Posted April 6, 2020

Wollongong and Shellharbour council will carry out "small-scale" dredging in Lake Illawarra, and will investigate the need for widespread dredging over the next 10 years as part of a $72 million management plan for the lake.

According to the draft Lake Illawarra Coastal Management Plan (CMP), which will likely be adopted by both councils this week, there is widespread support for dredging, with two thirds of all public submissions on the report calling for dredging to be done.

As a result of this, the councils have included two new actions in the management plan, which will allow for small scale dredging around recreational infrastructure and investigates the opportunities for larger scale 'bay wide' dredging.

The CMP will guide the management of the lake between 2020 and 2030, and has a focus on dealing with the "threats" to the lakes health and environmental value. It aims to improve the water quality, manage changes to the lake entrance, protect vegetation in and around the lake, and prepare for climate change induced inundation.

After community feedback, it also includes extra measures to increase the tourism and recreational opportunities, and is estimated to cost $72.8M over 10 years.

According to a report to Wollongong council, the support for dredging - which has long been controversial - came primarily from Shellharbour residents who were concerned about "the general shallowness of the water body and impact to use of recreational infrastructure".

The report says dredging has a number of potentially negative impacts, including the high financial cost, possible removal of habitats for fish and other animals, a drop in fish stocks from the removal of seagrass and other habitats and the disturbance of contaminated sediments.

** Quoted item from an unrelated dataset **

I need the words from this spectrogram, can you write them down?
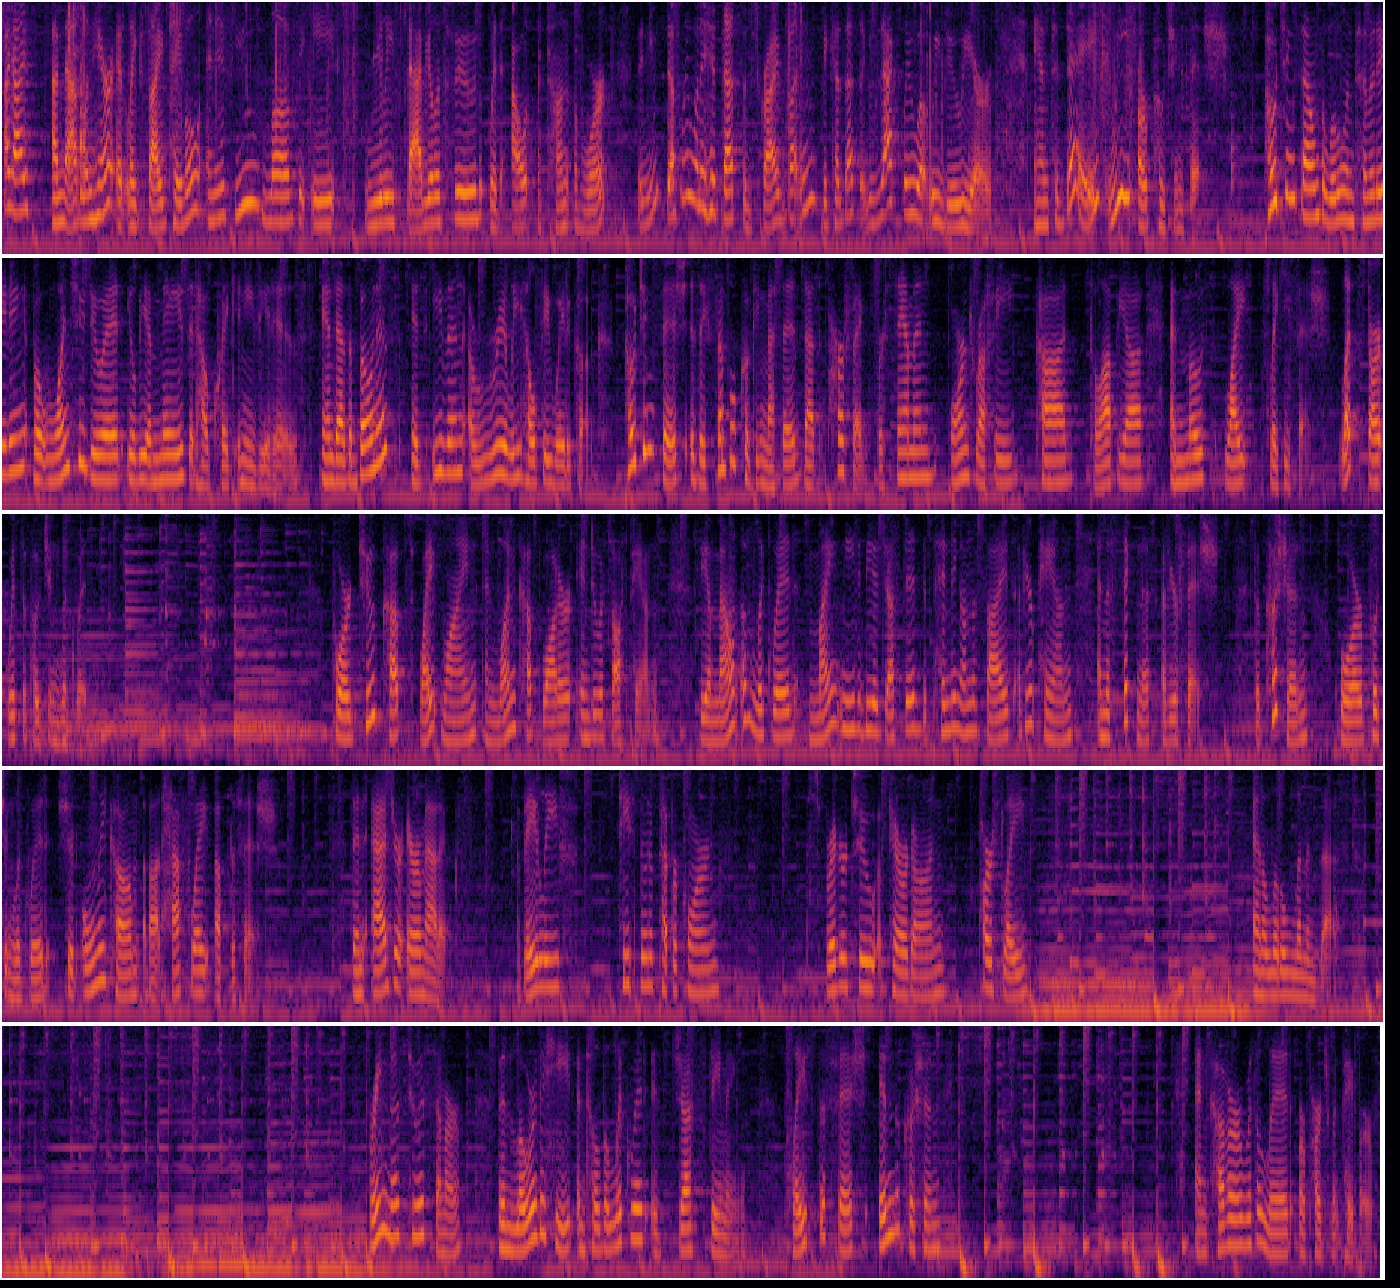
Hi guys, I'm Madeline here at Lakeside Table, and if you love to eat really fabulous food without a ton of work, then you definitely want to hit that subscribe button because that's exactly what we do here. And today we are poaching fish. Poaching sounds a little intimidating, but once you do it, you'll be amazed at how quick and easy it is. And as a bonus, it's even a really healthy way to cook. Poaching fish is a simple cooking method that's perfect for salmon, orange roughy, cod, tilapia, and most light, flaky fish. Let's start with the poaching liquid. Pour two cups white wine and one cup water into a saucepan. The amount of liquid might need to be adjusted depending on the size of your pan and the thickness of your fish. The cushion or poaching liquid should only come about halfway up the fish. Then add your aromatics, a bay leaf, teaspoon of peppercorns, a sprig or two of tarragon, parsley, and a little lemon zest. Bring this to a simmer, then lower the heat until the liquid is just steaming place the fish in the cushion and cover with a lid or parchment paper.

Any dredging will have to "minimise/avoid negative environmental impacts," the report says.

Once the plan is adopted, and certified by the NSW Government, the councils will revisit their agreement on the management of the lake to deliver the plan.

Source: illawarramercury